| MATERIAL PROVIDED |
•••••

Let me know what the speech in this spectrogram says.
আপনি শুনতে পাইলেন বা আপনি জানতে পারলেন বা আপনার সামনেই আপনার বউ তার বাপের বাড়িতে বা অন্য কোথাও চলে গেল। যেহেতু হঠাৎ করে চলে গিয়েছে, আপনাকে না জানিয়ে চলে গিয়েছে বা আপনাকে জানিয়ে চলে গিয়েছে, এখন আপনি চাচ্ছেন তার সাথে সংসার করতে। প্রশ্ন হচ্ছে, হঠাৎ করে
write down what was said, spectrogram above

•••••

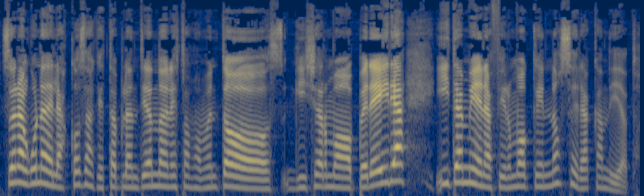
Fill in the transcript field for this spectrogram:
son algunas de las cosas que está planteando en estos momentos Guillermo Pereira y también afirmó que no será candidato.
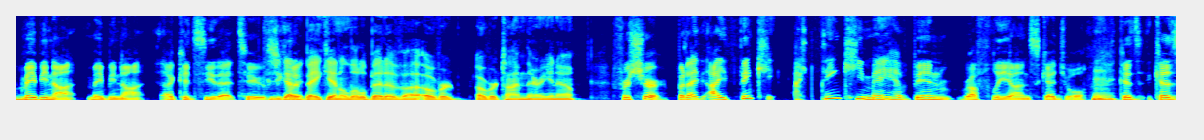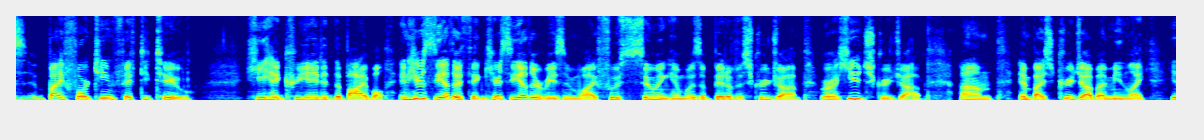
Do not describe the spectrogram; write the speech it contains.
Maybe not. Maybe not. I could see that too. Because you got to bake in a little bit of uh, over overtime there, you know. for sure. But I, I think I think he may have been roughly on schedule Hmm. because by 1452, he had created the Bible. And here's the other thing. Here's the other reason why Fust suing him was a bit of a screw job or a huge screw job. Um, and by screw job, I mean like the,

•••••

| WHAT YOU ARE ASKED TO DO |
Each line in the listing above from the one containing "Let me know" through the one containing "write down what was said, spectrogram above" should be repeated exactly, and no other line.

| REPLY TO THE EXERCISE |
Let me know what the speech in this spectrogram says.
আপনি শুনতে পাইলেন বা আপনি জানতে পারলেন বা আপনার সামনেই আপনার বউ তার বাপের বাড়িতে বা অন্য কোথাও চলে গেল। যেহেতু হঠাৎ করে চলে গিয়েছে, আপনাকে না জানিয়ে চলে গিয়েছে বা আপনাকে জানিয়ে চলে গিয়েছে, এখন আপনি চাচ্ছেন তার সাথে সংসার করতে। প্রশ্ন হচ্ছে, হঠাৎ করে
write down what was said, spectrogram above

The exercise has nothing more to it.